Monday, December 04, 2006

Short story/novel suggestions?

I'm trying to think of a list of books I want to read next semester. I know I want to delve into these short story collections. Has anyone read anything lately (or in general) that they love? I'm looking for stuff that I can learn a lot from as a writer.

Brief encounters with Che Guevara: stories
by Ben Fountain
The Collected Stories of Amy Hempel
Something I've been meaning to tell you by Alice Munro
Something by Chekhov (suggestions welcome!) Best Blogger Tips


jim said...

well I'm far from knowing you well enough to know what to suggest....meaning that you kindof need to know a person's taste (even a little) before you can recommend...but...

as far as short stories go, two collections that I can come back to again and again are (if you hate Raymond Carver short stories, don't even bother reading any further -- or Flannery O'Conner) --

Out of the Woods by Chris Offut


The Stories of Breece D'J Pancake by Breece D'J Pancake

GoGo said...

To be honest.
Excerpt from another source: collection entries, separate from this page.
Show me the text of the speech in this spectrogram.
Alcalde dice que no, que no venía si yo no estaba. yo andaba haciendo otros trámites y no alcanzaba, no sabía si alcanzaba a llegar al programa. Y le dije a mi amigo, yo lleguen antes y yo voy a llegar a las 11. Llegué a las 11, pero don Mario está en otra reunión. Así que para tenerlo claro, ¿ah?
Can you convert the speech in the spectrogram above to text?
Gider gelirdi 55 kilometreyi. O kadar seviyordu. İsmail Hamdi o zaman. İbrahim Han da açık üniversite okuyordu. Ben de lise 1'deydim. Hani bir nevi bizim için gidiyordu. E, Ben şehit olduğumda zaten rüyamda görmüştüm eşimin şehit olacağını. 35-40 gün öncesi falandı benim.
Listen to the Prairie Home Companion or some other shows on NPR.

Though they read their writing, it is in the oral one can hear the details that a writer should be intuned to.
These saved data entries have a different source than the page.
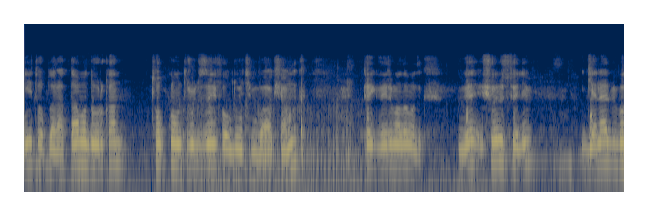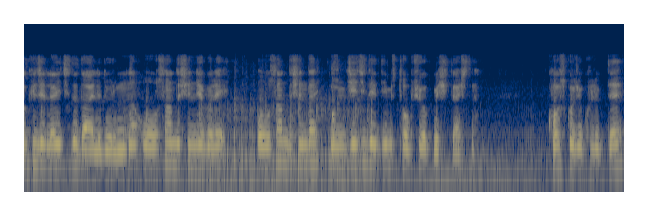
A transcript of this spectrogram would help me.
iyi toplar attı ama Dorukhan top kontrolü zayıf olduğu için bu akşamlık pek verim alamadık. Ve şöyle söyleyeyim genel bir bakınca Laiç'i de dahil ediyorum buna. Oğuzhan dışında böyle Oğuzhan dışında inceci dediğimiz topçu yok Beşiktaş'ta. Koskoca kulüpte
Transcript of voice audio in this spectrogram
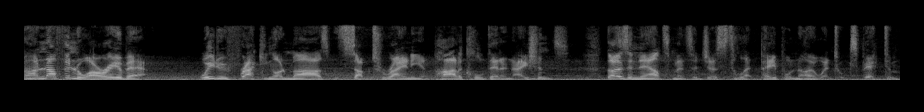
Oh, nothing to worry about. We do fracking on Mars with subterranean particle detonations. Those announcements are just to let people know when to expect them.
Keep posting the short stories you hear about, I appreciate the recommendations myself.

Bug said...

Thanks! Jim, I love Carver and O'Conner, so I'll check out those books. and Gogo, I love NPR and I'll pay more attention to the reading they do!

bostonerin said...
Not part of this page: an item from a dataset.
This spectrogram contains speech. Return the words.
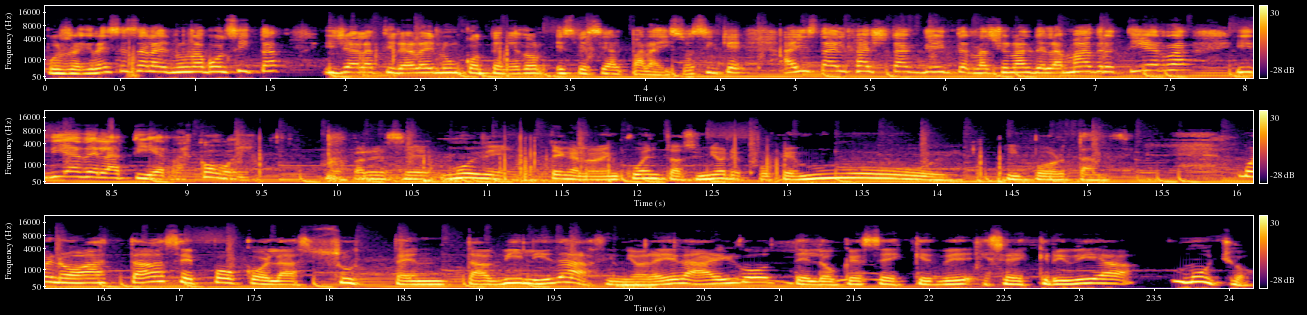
pues regrésesela en una bolsita y ya la tirará en un contenedor especial para eso. Así que ahí está el hashtag Día Internacional de la Madre Tierra y Día de la Tierra. ¿Cómo ve? Me parece muy bien. Ténganlo en cuenta, señores, porque es muy importante. Bueno, hasta hace poco la sustentabilidad, señora, era algo de lo que se, se escribía mucho,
Zadie Smith's WHITE TEETH has been rocking my world lately (I feel like I'm the last one to pick it up, but perhaps that's not true). The fact that she's the same age as me, wrote it when she was 25, and has published 5 more books since, has me alternately worshipping the ground she walks on and wanting to hang myself.

Jhumpa Lahiri's INTERPRETER Of MALADIES and THE NAMESAKE will also blow your mind.

Kim G. said...

They all sound interesting! Please let us know what you pick and your thoughts on them after you read them.

Read your previous post about being worn out and I can relate! Hope you get to take a bit of time for yourself in this busy season. Take care!

Becca said...

I was about to recommend Jhumpa Lahiri's The Namesake, but I'll just second Bostonerin's motion on that one. I've recently Three Junes and The Whole World Over, both by Julia Glass. I find her use of language wonderfully rich and descriptive.

Paul said...

My favourite for 2006 was Eve Green by Susan Fletcher which won the Whitbread first novel prize when it first came out. So I reckon it could be one to help with your writing as well as being a wonderfully poetic read.